• What the exercise asks
Exclude the pictures, then repeat exactly each line from the one containing "Based on the" to the final line of the records that follow.
===============
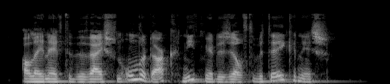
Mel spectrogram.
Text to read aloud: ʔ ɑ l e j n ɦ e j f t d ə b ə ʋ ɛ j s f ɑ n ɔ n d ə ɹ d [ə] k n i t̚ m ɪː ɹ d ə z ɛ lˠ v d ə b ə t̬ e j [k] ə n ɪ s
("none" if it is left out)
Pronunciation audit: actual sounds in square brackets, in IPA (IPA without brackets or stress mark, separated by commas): ɑ, k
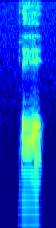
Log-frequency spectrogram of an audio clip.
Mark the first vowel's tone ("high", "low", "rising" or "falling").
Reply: low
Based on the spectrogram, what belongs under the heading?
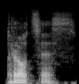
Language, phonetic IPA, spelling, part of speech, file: Polish, [ˈprɔt͡sɛs], proces, noun, Pl-proces.ogg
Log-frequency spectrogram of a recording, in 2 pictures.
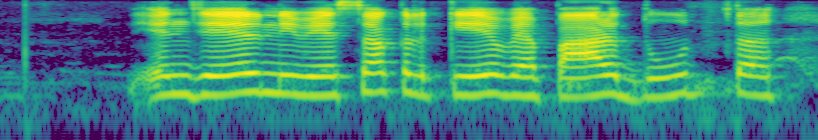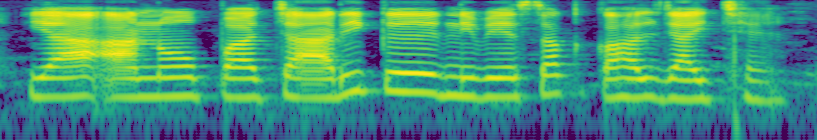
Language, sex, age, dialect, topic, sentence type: Maithili, female, 18-24, Bajjika, banking, statement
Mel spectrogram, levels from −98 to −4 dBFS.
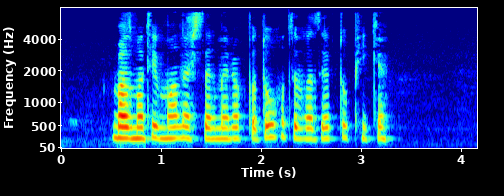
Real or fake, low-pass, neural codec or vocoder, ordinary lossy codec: real; 7.2 kHz; none; AAC, 32 kbps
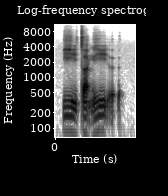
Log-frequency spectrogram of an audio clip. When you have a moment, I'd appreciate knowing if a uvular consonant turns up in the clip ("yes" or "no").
no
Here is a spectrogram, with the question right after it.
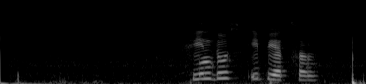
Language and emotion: Russian, neutral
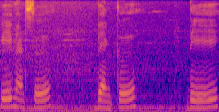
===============
• Response below
Based on the spectrogram, what belongs under the heading?
Language, phonetic IPA, spelling, part of speech, file: Polish, [ˈprɔt͡sɛs], proces, noun, Pl-proces.ogg
Log-frequency spectrogram of a recording, in 2 pictures.
Language, sex, age, dialect, topic, sentence type: Maithili, female, 18-24, Bajjika, banking, statement
Mel spectrogram, levels from −98 to −4 dBFS.
Real or fake, low-pass, neural codec or vocoder, ordinary lossy codec: real; 7.2 kHz; none; AAC, 32 kbps
Log-frequency spectrogram of an audio clip. When you have a moment, I'd appreciate knowing if a uvular consonant turns up in the clip ("yes" or "no").
no
Here is a spectrogram, with the question right after it.
Language and emotion: Russian, neutral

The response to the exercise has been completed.